This unique motion filed by defendant-third party plaintiff, M.C. Developers Inc., (hereafter Developers), seeks an order of this court authorizing the removal of an improvement from real estate titled in the name of the third-party defendant, Chesapeake Shore Enterprises, Inc., (hereafter Chesapeake). Developers admit this improvement was constructed in error.
On April 17, 1989, plaintiffs, Lance and Debra Peck, were shown two parcels of undeveloped realty in the City of Millville by an agent of Developers. The agent represented that the two parcels were available for sale and were designated as Lot 22
and Lot 24 on the City of Millville Tax Map. A written contract of sale ultimately executed by the Pecks provided that Developers were to construct a "raised ranch" styled home on each parcel.
On October 18, 1989, at the real estate closing, purportedly respecting Lot 22, Developers presented a partially completed deed and a separate proposed metes and bounds description. It represented to the purchasers that the final clerical work, incorporating the metes and bounds description into the deed, would be completed prior to the recordation of the deed. The deed which was ultimately clerically completed and recorded contained a metes and bounds description to Lot 26 and not Lot 22 as was required by the original contract of sale.*fn1

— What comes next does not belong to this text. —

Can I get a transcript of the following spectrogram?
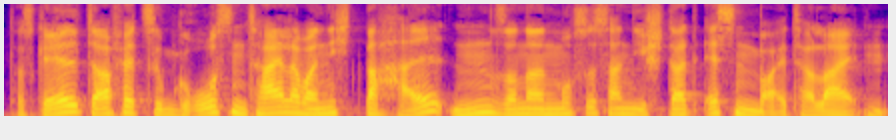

Subsequent to the real estate closing, Developers constructed the "raised ranch" model home, previously selected by plaintiffs, upon Lot 26, which lot, however, had been previously conveyed to Chesapeake. Chesapeake contends that it first learned of this erroneous construction on Lot 26 when it received a municipal tax bill reflecting tax liability for both land and improvements. An immediate inquiry by Chesapeake revealed Developers' construction error.
Plaintiffs immediately filed a complaint seeking compensatory damages due to breach of contract and negligence, punitive damages due to common law fraud, and treble damages based upon allegations of consumer fraud. They named Developers and Chicago Title Company, who insured the plaintiffs' titles as defendants. Chesapeake was ultimately joined as a third-party defendant.
Developers, in an effort to mitigate its' ultimate responsibility for this construction error, now seek an order permitting it to remove the "raised ranch" model home from Lot 26 for placement on another unsold lot within the developed tract
which is still titled in Developers' name. The motion is contested by Chesapeake who contends there is no judicial precedent in New Jersey specifically addressing the issue of judicially ordered removal of improvements from real estate owned by an innocent land owner. Chesapeake relies upon Friel v. Turk, 95 N.J. Eq. 425, 123 A. 610 (Ch.1924) in support of its opposition.
In Friel, the defendant conveyed Lot 83 to the plaintiff who thereafter erected a building on Lot 84 which was owned by a third-party, an absentee owner who learned of the erroneous construction twenty months after construction was completed. Plaintiff sought a court order compelling the absentee owner of Lot 84 to convey the lot to him. The court designated the plaintiff a "trespasser" who acted with "culpable negligence" and concluded that "equity will not grant the relief now sought, whose condition is attributable solely to his failure to exercise that diligence which may be fully expected from a reasonable person." Id. at 426, 123 A. 610.
While the facts surrounding Friel are similar to the present case, the relief sought by the moving party in each proceeding is quite dissimilar. In Friel, plaintiff sought compulsion of the sale of land from an innocent property owner. Here, the moving party seeks the removal of improvements wrongly constructed from the property of the innocent ...